Returning to the subject of automation raised at the beginning of this article, does the emergence of DAVINCI portend yet another setback for human workers? Does witnessing how well a computer can perform sales mean we must throw up our hands, surrendering to our empathy-wielding, personality-assessing, sales closing machine overlords? Not at all. Instead, technological advances promise yet one more tool in humanity’s arsenal. Besides, as evidenced by the work DAVINCI is doing, the best way to stay competitive in tomorrow’s workforce is to learn the skills Cyrano and B.A.N.K. rely on, such as EQ, creativity and adaptability.
(PS: After writing this article, I ran my own text through the DAVINCI to learn my BANK score. Here it is: KNBA. DAVINCI is launching to the public in July 2019 at the company’s conference, BANKICON.com. If you would like to learn more or crack your code, please visit: codebreakertech.com.)

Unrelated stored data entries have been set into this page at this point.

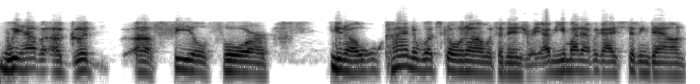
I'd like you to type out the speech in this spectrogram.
we have a, a good uh, feel for, you know, kind of what's going on with an injury. I mean, you might have a guy sitting down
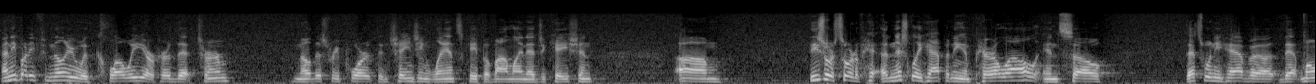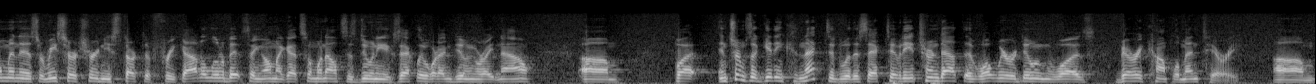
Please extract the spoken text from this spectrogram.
anybody familiar with Chloe or heard that term? Know this report, The Changing Landscape of Online Education? Um, these were sort of ha- initially happening in parallel, and so that's when you have a, that moment as a researcher and you start to freak out a little bit, saying, oh my God, someone else is doing exactly what I'm doing right now. Um, but in terms of getting connected with this activity, it turned out that what we were doing was very complementary. Um,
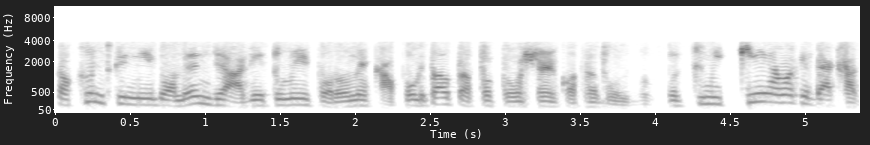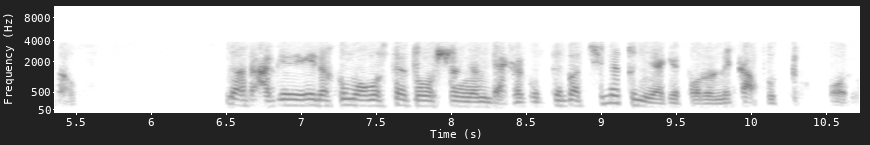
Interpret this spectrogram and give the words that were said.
তখন তিনি বলেন যে, আগে তুমি পরনে কাপড় দাও, তারপর তোমার সঙ্গে কথা বলব। তুমি কে আমাকে দেখা দাও? না, আগে এরকম অবস্থায় তোমার সঙ্গে আমি দেখা করতে পারছি না, তুমি আগে পরনে কাপড়টুকু পরো।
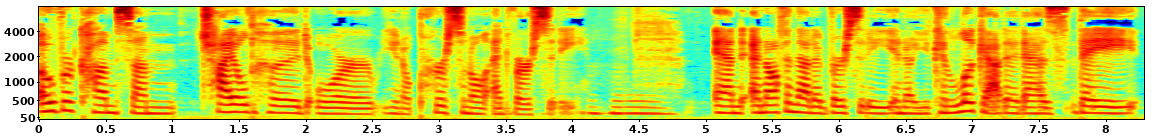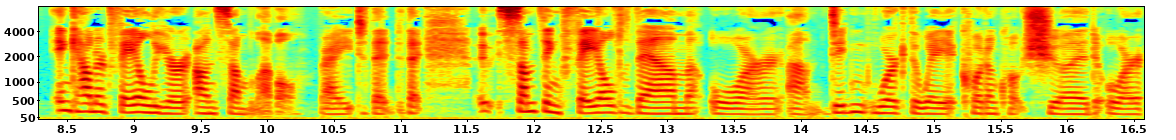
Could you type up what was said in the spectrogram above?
overcome some childhood or, you know, personal adversity. Mm-hmm and and often that adversity you know you can look at it as they encountered failure on some level right that that something failed them or um, didn't work the way it quote unquote should or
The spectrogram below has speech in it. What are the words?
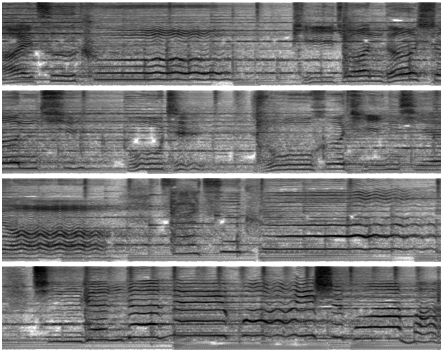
在此刻，疲倦的身躯不知如何停下。在此刻，情人的泪花已是挂满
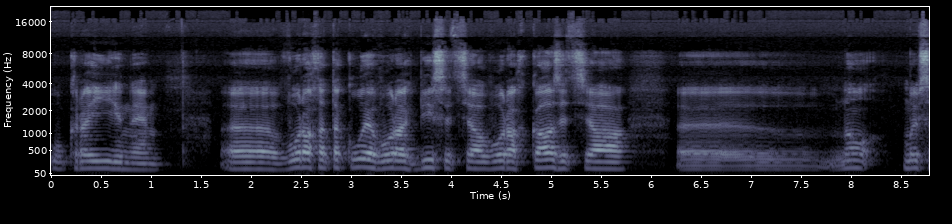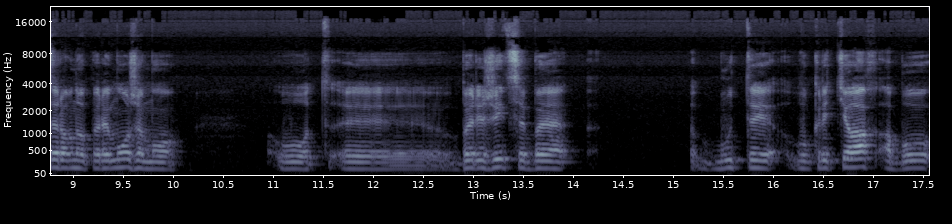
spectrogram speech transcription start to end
України. Е, Ворог атакує, ворог біситься, ворог казиться. Ну, ми все одно переможемо. От, бережіть себе будьте в укриттях або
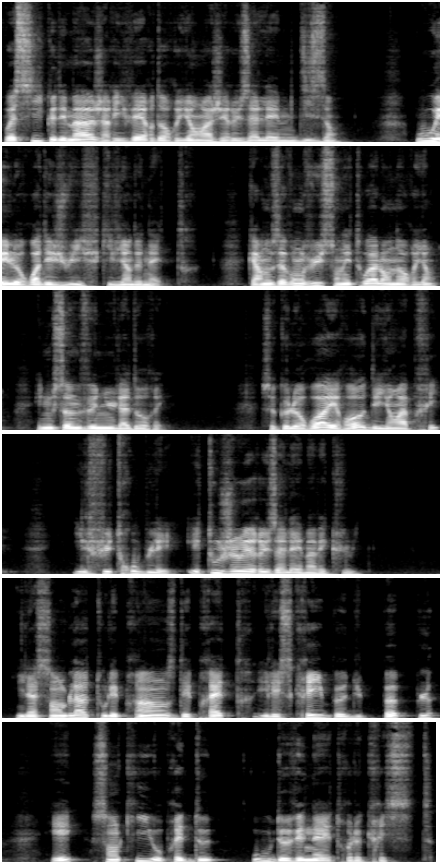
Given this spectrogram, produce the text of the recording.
voici que des mages arrivèrent d'Orient à Jérusalem, disant Où est le roi des Juifs qui vient de naître? Car nous avons vu son étoile en Orient, et nous sommes venus l'adorer. Ce que le roi Hérode ayant appris, il fut troublé, et tout Jérusalem avec lui. Il assembla tous les princes des prêtres et les scribes du peuple, et s'enquit auprès d'eux où devait naître le Christ.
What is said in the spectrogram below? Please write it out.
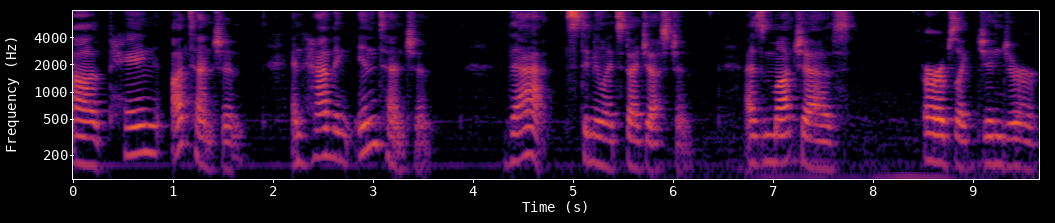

Michael Ashley, contributor, and fascinated with the artificial intelligence revolution, is currently co-authoring the ultimate guide for businesses on the subject of AI with Neil Sahota, worldwide business development leader and master inventor for the IBM Watson Group. Part author, part screenwriter, Michael Ashley’s treatment was turned into the hit Disney film, Girl Versus Monster. A 4-time Best-Selling author, he has ghostwritten both fiction and non-fiction books. It’s Saturday Morning, his debut traditionally published book (becker&meyer!), will hit bookstores in Q3 with a foreword by Howie Mandel. Michael was commissioned to screenwrite a TV pilot for Brandon Fayette, Lead Visual Effects artist for JJ Abrams (Star Wars, Lost). Prior to establishing Ink Wordsmiths, his own creative content company, he worked in many literary positions, including as a professional reader for the Head of the Literary Department of Creative Artists Agency.
Michael’s ghost-written blogs have appeared in the Huffington Post and OpEdNews. He has worked as a beat reporter for the Columbia Missourian and as a columnist for Newsbase, an online journal specializing in the energy sector. Author of This Works Marketing (2018), Evolution by God (2017), Fiction in A Weekend (2017) and The Six-Figure Writer (2015) Michael holds a Master of Fine Arts degree in Screenwriting from Chapman University and teaches online writing courses. Thought leaders, including Michael Gerber, David Oreck, and Montel Williams have endorsed his work and his clients have appeared on Inside Edition and prestigious publications, including the Orange County BusinessJournal and Pelican Hill Magazine.